Global Cultures

Father Dave Smith

June 2016

Founder, Boxing for Disadvantaged Youth

He’s been fighting the good fight for over two decades - using boxing and martial arts to steer youth away from a life of drugs and crime. In a continued effort to celebrate the people and the communities of New South Wales, ANZ has commissioned Archibald Finalist Luke Cornish aka E.L.K. to pay tribute to ‘Fighting’ Father Dave Smith with a mural in Sydney’s CBD. This is part of a series of portraits that will appear across Sydney in the run up to this year’s Archibald Prize, of which ANZ is principal sponsor. 

Father Dave Smith

A professional boxer and black belt as well as a Parish Priest, ‘Fighting’ Father Dave Smith uses boxing to help troubled youth in Sydney.  Over the past 25 years Father Dave has worked tirelessly with at-risk young people, using boxing to save people from a life of heroin addiction and crime.

In his teenage years, he found himself drawn towards the punk movement and would wander the streets with a knife. Father Dave says “none of the kids I work with were as bad as me, I was a nasty bastard, I really was.” It was around this time that Father Dave says he had a religious experience following a conversation with his father about the nature of right and wrong. He would eventually follow in his father's footsteps and study to become an Anglican Priest. He was ordained in 1989.

“9 out of 10 kids we were dealing with had heroin issues. It was like a bloody war zone.”

In 1991, Father Dave opened the church hall in Dulwich Hill as a place for where at risk youth could get fitness and martial arts training. This evolved to the Holy Trinity Youth Centre and Fight Club which officially opened in 1994. Father Dave says “When I opened the Youth Centre, 9 out of 10 kids we were dealing with had heroin issues. I lost a lot of kids, it was like a bloody war zone, it really was.”

Since then Father Dave has worked predominantly with young people suffering substance abuse issues. He cites boxing as an amazing tool that can not only break the cycle of behavior, but also pull people away from negative influences and peer groups.

Father Dave holds the world record for the longest continuous boxing match, an astonishing 120 rounds. He was the Marrickville Citizen of the Year in 1997 and 2009, and was nominated for Australian of the Year in 2005 and 2009. He continues to serve as Parish Priest of the Holy Trinity church in Dulwich Hill.

 

Luke Cornish (aka E.L.K.)

Luke is a Sydney-based artist who creates unique, powerful images from handmade stencils. His rise within the contemporary art world has been meteoric, becoming the first artist to be nominated for the Archibald Prize with a portrait created entirely out of stencils.

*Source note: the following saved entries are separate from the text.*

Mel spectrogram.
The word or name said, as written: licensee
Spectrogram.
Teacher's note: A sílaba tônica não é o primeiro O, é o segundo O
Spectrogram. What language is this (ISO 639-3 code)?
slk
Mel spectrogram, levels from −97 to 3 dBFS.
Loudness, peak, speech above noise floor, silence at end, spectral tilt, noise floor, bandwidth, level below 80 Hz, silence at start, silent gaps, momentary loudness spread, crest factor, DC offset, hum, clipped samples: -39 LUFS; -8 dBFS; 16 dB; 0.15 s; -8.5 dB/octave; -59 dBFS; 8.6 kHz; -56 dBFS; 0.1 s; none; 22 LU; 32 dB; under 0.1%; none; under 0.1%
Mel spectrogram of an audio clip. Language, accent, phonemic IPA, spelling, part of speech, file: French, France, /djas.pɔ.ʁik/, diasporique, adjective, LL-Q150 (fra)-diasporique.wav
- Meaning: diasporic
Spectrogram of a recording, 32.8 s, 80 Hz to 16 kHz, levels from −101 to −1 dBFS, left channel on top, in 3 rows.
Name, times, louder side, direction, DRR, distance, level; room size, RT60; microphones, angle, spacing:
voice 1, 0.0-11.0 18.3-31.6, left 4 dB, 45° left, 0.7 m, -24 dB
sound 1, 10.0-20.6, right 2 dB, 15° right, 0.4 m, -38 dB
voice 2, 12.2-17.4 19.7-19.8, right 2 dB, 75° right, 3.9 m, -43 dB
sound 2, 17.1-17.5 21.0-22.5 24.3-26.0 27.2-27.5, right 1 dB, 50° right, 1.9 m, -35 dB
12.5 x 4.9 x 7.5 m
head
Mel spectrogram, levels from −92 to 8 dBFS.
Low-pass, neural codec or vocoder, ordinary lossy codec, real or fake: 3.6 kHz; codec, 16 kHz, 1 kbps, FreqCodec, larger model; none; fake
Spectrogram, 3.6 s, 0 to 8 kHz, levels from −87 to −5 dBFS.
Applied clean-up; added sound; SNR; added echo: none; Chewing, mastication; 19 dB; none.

“I knew straight away that Father Dave is the person I wanted to paint for this project” says Luke. “We don’t have male role models anymore, with the breakdown of the family unit. Many kids don’t have anyone to look up to. I certainly didn’t have any role models growing up. Not positive ones anyway.”

“I’m not interested in painting pretty pictures. I want to make people feel.”

According to Luke, “street art is a gift to the people- something to brighten up their day. A world without art would be boring. It can bring joy, hope and inspiration into people’s lives, and it has the power to bring a lot of issues to the forefront.”

He’s enjoyed being part of this ANZ initiative, saying “I want to be an advocate for people who are genuinely doing good in society and the community. People not just talking about making a difference but making a difference.”

#InspiringLocals: Father Dave Timelapse

Watch E.L.K transform a plain wall in Martin Place into a stunning depiction of the inspiring ‘Fighting’ Father Dave.

The Process

Some of Luke's stencils contain over 80 layers. The subject of his Archibald entry, the infamous ex-priest Father Bob Maguire, contains more than 30 and was influenced by Cornish's association of him with his own grandfather. Atheist, religious iconography can be seen frequently in his work.

Working with so many layers is an intensive process, but it gives him a huge sense of pride in his work. “There’s a lot of integrity and honesty in it. I could press a button and machine cut, or I could pay someone else to do it. But that’s not art. That’s just decoration.”

Luke searches for the same two qualities in his work and in his subjects. “What makes a good portrait is honesty and integrity. I’m not interested in painting pretty pictures. I want to make people feel.”

It seems he’s found what he’s looking for in Father Dave. “Art comes from sacrifice. I think that’s what Dave is doing here. He’s sacrificing his time to improve the lives of other people, to benefit society and the community at large.”

“We need more people like Father Dave,” says Luke.

ANZ in the community

Through its Seeds of Renewal community grant program, ANZ supports local community groups that improve the lives of youth at risk. This includes initiatives that help disengaged or disadvantaged youth from communities across New South Wales.